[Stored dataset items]
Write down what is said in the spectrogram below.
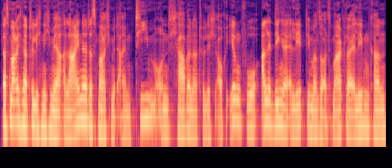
Das mache ich natürlich nicht mehr alleine, das mache ich mit einem Team und ich habe natürlich auch irgendwo alle Dinge erlebt, die man so als Makler erleben kann.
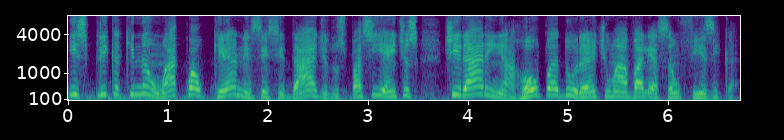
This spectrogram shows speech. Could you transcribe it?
explica que não há qualquer necessidade dos pacientes tirarem a roupa durante uma avaliação física.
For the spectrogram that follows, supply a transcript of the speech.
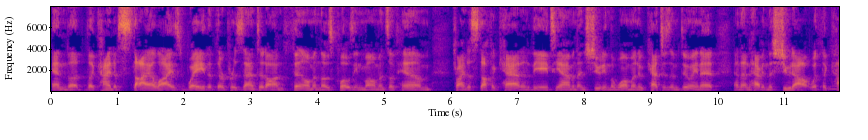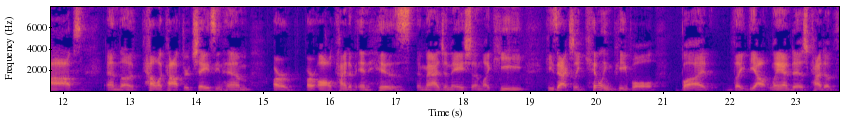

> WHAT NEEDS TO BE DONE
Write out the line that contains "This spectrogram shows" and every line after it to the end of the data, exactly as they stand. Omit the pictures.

> YOUR SOLUTION
This spectrogram shows speech. Could you transcribe it?
explica que não há qualquer necessidade dos pacientes tirarem a roupa durante uma avaliação física.
For the spectrogram that follows, supply a transcript of the speech.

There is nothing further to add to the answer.